The biodiversity of forests set aside from forestry is often considered best preserved by non-intervention. In many protected forests, however, remaining biodiversity values are legacies of past disturbances, e.g. recurring fires, grazing or small-scale felling. These forests may need active management to keep the characteristics that were the reason for setting them aside.
As a first step towards a more complete synthesis, we compiled a systematic map of impacts of interventions that could be useful for conserving or restoring biodiversity in boreal and temperate forests (1). Such a map gives an overview of the evidence base by providing a database with descriptions of relevant studies, but it does not synthesise reported results (2).
Searches for literature were made using online publication databases, search engines, specialist websites and literature reviews. We searched not only for studies of interventions in actual forest set-asides, but also for appropriate evidence from commercially managed forests, since some practices applied there may be useful for conservation or restoration purposes too.
The 798 articles found to be relevant included 812 individual studies, all of which were described in an interactive GIS application. Almost two thirds of the studies were conducted in North America, whereas most of the rest were performed in Europe. Of the European studies, 58% were conducted in Finland or Sweden. The interventions most commonly studied were partial harvesting, prescribed burning, thinning, and manipulation of grazing. The impacts most frequently reported were effects on trees, other vascular plants, dead wood, vertical stand structure and birds. Outcomes included e.g. abundance, species richness, diversity indices, and community composition based on ordinations.
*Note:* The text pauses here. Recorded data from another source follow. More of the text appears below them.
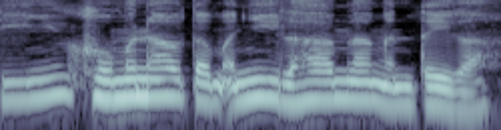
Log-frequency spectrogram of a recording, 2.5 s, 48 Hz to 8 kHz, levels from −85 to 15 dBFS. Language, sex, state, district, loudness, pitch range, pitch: Wancho, male, Arunachal Pradesh, Longding, -15 LUFS, 145-175 Hz, 165 Hz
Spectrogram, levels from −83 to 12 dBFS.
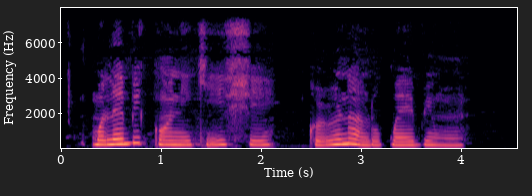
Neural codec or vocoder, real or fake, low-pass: none; real; 7.2 kHz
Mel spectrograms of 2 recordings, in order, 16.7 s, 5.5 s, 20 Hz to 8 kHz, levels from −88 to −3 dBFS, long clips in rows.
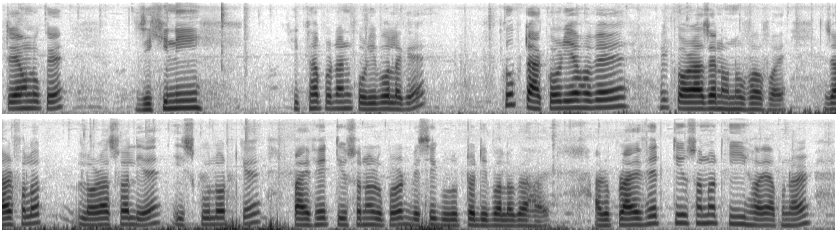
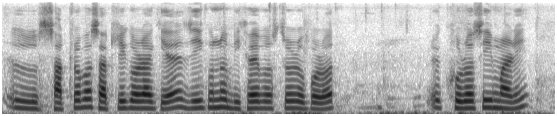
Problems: none marked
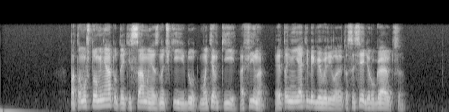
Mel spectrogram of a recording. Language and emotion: Russian, angry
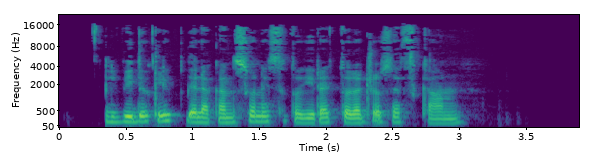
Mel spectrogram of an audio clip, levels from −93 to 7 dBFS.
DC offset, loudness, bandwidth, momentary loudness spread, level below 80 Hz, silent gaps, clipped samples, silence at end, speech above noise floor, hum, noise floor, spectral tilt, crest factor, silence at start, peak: under 0.1%; -21 LUFS; 16 kHz; 11 LU; -64 dBFS; none; under 0.1%; 0.9 s; 62 dB; none; -83 dBFS; -4.5 dB/octave; 18 dB; 0.25 s; -6 dBFS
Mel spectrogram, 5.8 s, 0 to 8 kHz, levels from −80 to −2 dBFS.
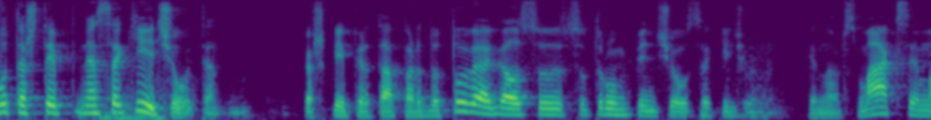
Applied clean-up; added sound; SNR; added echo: neural mask model DeepFilterNet 3.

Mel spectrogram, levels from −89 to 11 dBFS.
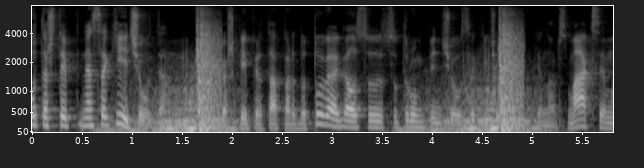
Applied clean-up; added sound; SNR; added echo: none; Sliding door; -1 dB; none.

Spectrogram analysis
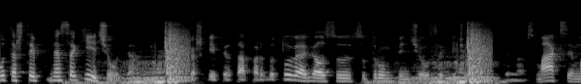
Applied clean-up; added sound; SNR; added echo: classical method Wiener filter.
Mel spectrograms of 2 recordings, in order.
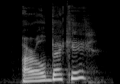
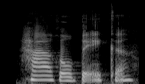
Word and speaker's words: Harelbeke: It is E3 Aarlbekke. – That's close. So if I were to pronounce it in Dutch, it's E3. Harelbeke. E3 Harelbeke. – E3 Harelbeke. – Beke. – Beke. – Yeah. Harelbeke. Pretty good.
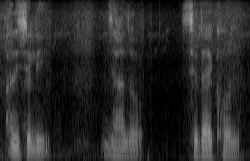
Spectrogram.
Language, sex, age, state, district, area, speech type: Santali, male, 18-30, West Bengal, Purulia, rural, spontaneous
The systematic map identified a wealth of evidence on impacts of active management practices that could be utilised to conserve or restore biodiversity in forest set-asides. As such, it should be of value to e.g. conservation managers, researchers and policymakers. Moreover, since the map also highlighted important knowledge gaps, it could inspire new primary research on topics that have so far not been well covered. Finally, it provided a foundation for systematic reviews on specific subtopics. Based on our map of the evidence, we identified four subtopics that were sufficiently covered by existing studies to allow full systematic reviewing. Three of the subtopics have now been subject to such reviews.
(1) Bernes, C., et al. 2015: “What is the impact of active management on biodiversity in boreal and temperate forests set aside for conservation or restoration? A systematic map.” Environmental Evidence 4:25
(2) Haddaway, N.R., et al. 2016: “The benefits of systematic mapping to evidence-based environmental management.” Ambio 45, 613-620